When it comes to goth’s legacy across the pond, one man can be pointed to for inspiring legions of the subculture’s most devoted followers. New York native Fred H. Berger began Propaganda magazine as a hardcore zine in 1982, before morphing it into a bible for disaffected youth. Shooting much of the mag’s imagery himself, which heavily referenced S&M and often featured waifish models hanging out in graveyards, Berger cited Cavani’s film as a key inspiration. “I’ve also been very influenced by The Night Porter… Stylistically and aesthetically, even romantically, it’s an intriguing film,” he recalled in a recent interview with Dazed. “Of course it was very controversial, it was and still is, but I found it very influential.” In Berger’s mind, standards back then of what was considered shocking were different. “The fashionable fascism element of Propaganda was not that unusual… Kiss, the heavy-metal band, have the SS symbol in their logo – and Gene Simmons is Israeli! So even Jewish hipsters and artists at the time were playing with that kind of imagery, which by today’s standards is considered politically incorrect and intolerable.”
MUSIC VIDEOS AND MARILYN MANSON

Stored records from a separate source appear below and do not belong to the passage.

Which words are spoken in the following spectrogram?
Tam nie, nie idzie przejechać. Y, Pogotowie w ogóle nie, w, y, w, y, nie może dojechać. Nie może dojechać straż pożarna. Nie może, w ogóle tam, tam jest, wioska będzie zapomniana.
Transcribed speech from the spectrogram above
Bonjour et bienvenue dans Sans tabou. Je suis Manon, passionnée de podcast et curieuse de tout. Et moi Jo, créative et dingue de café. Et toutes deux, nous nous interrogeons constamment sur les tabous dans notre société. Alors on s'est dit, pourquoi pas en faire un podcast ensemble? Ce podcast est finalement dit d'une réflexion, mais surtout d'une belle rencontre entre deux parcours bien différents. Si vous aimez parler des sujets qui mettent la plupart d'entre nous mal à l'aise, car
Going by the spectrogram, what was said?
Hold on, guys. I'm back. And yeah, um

While Rampling’s outfit has featured in music videos for both Madonna and Lady Gaga (it appeared in the former’s 1990 “Justify My Love” short and was worn by Gaga for her 2009 single “LoveGame”) it’s king of goth Marilyn Manson who has taken the look the furthest. Since his Holy Wood era (2000) he’d appeared in a shiny SS-style hat, and had performed wearing braces and elbow-length gloves, but the complete get up was most notably seen in his 2001 video for “The Fight Song”, a comment on contemporary America which juxtaposes Manson’s SS aesthetic with the phrase “We’re all happy to live in America”. For the ever-controversial Manson, Nazi Chic has dominated his post-millennial creative output – his fifth album The Golden Age Of Grotesque (2003) was created in conjunction with series of portraits by Gottfried Helnwein, featuring the musician in a white stylised uniform with patches worn by Nazi bandsmen on the collar. The accompanying Grotesk Burlesk tour saw Manson (in outfits by Jean Paul Gaultier) incorporate everything from the Death’s Head logo (complete with the Mickey Mouse ears Manson wore in some of the controversial blackface Helnwein images) a rally style set, and SS-officer back-up drummers who donned masks like those worn in Rampling’s famous scene.
HIGH FASHION INTERPRETATIONS

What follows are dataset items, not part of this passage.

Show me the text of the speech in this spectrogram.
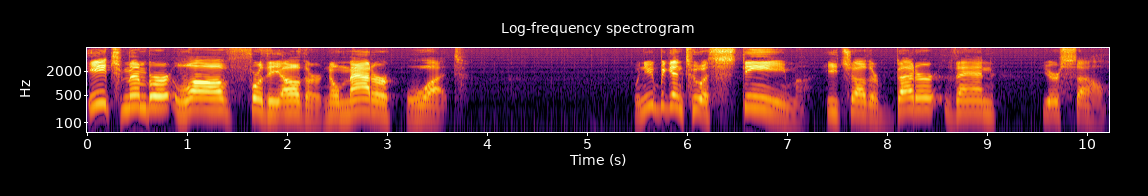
Each member love for the other, no matter what. When you begin to esteem each other better than yourself,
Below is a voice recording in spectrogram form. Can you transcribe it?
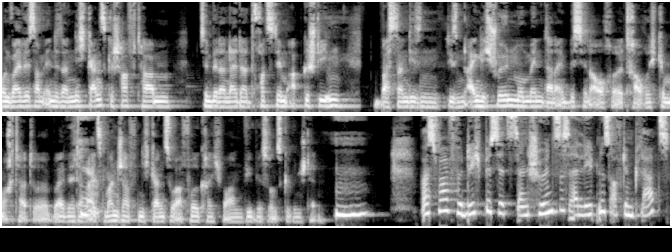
Und weil wir es am Ende dann nicht ganz geschafft haben, sind wir dann leider trotzdem abgestiegen, was dann diesen, diesen eigentlich schönen Moment dann ein bisschen auch äh, traurig gemacht hat, äh, weil wir dann ja. als Mannschaft nicht ganz so erfolgreich waren, wie wir es uns gewünscht hätten. Mhm. Was war für dich bis jetzt dein schönstes Erlebnis auf dem Platz?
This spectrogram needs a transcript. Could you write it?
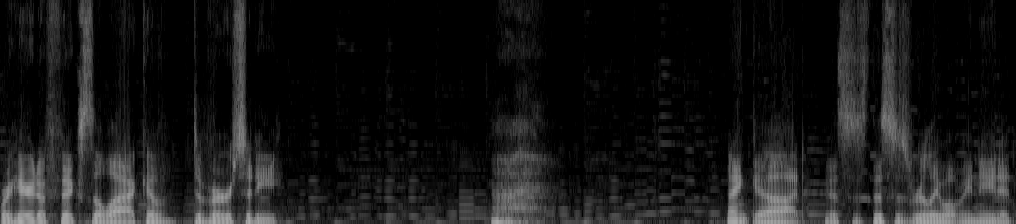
We're here to fix the lack of diversity. Thank God. This is this is really what we needed.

Unsurprisingly, The Night Porter has found fans in fashion designers and editors, appearing as inspiration behind hundreds of covers and photoshoots. Perhaps most notably, Marc Jacobs looked to the film for his AW11 collection for Louis Vuitton, staged in a grand Hotel style setting complete with maids, bell-boys and ornate elevators, which transported models through the floor and to the runway. As for the clothes, there were leather gloves, bags handcuffed to wrists and stiff-brimmed caps topped with masks (including in shiny patent and the house’s iconic monogrammed canvas). Tom Ford has also made explicit reference to the film, stating that “almost every image of the actress Charlotte Rampling that has ever been captured are burned into my hard drive and have become part of my ethos of contemporary beauty.” And while Raf Simons’ SS17 collection was more of an ode to the fetishistic stylings of Robert Mapplethorpe, there was certainly something Rampling-esque about the hats worn by models. Indeed, Nazi Chic has been appropriated by gay S&M communities for decades, as detailed by Sontag back in 1975.

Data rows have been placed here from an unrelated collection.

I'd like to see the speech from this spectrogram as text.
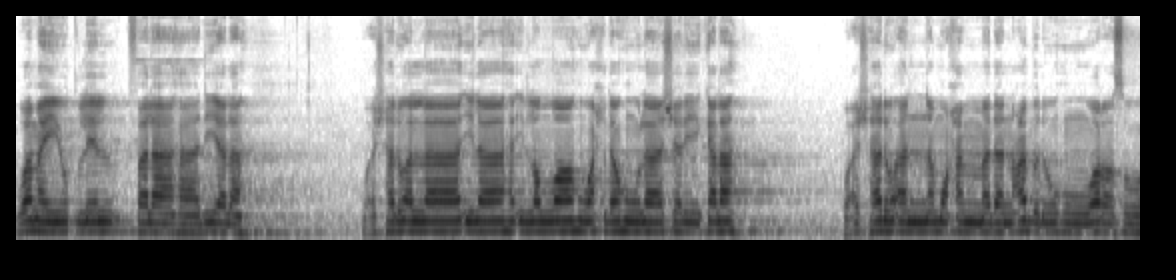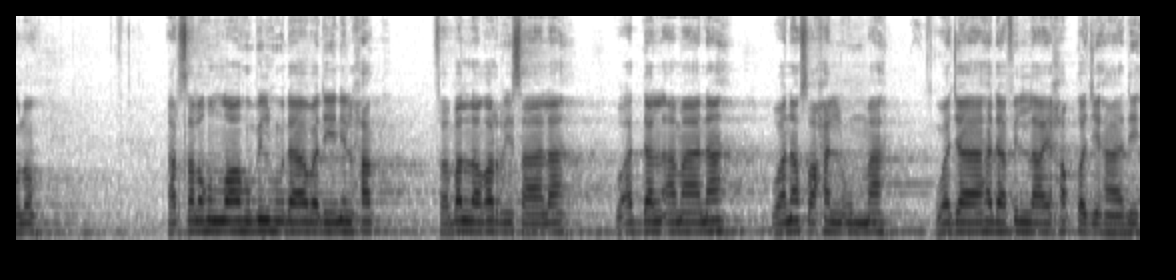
ومن يضلل فلا هادي له. وأشهد أن لا إله إلا الله وحده لا شريك له. وأشهد أن محمدا عبده ورسوله. أرسله الله بالهدى ودين الحق فبلغ الرسالة وأدى الأمانة ونصح الأمة وجاهد في الله حق جهاده.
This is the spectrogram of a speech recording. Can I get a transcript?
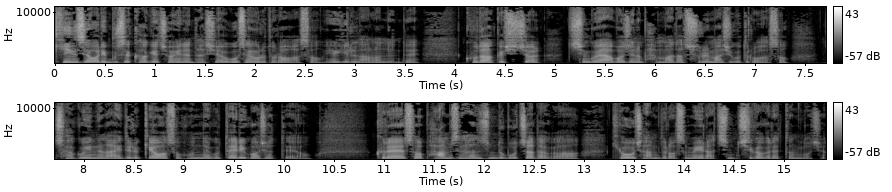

For tickets and more information on the Barbican’s Cheap Thrills season, head here.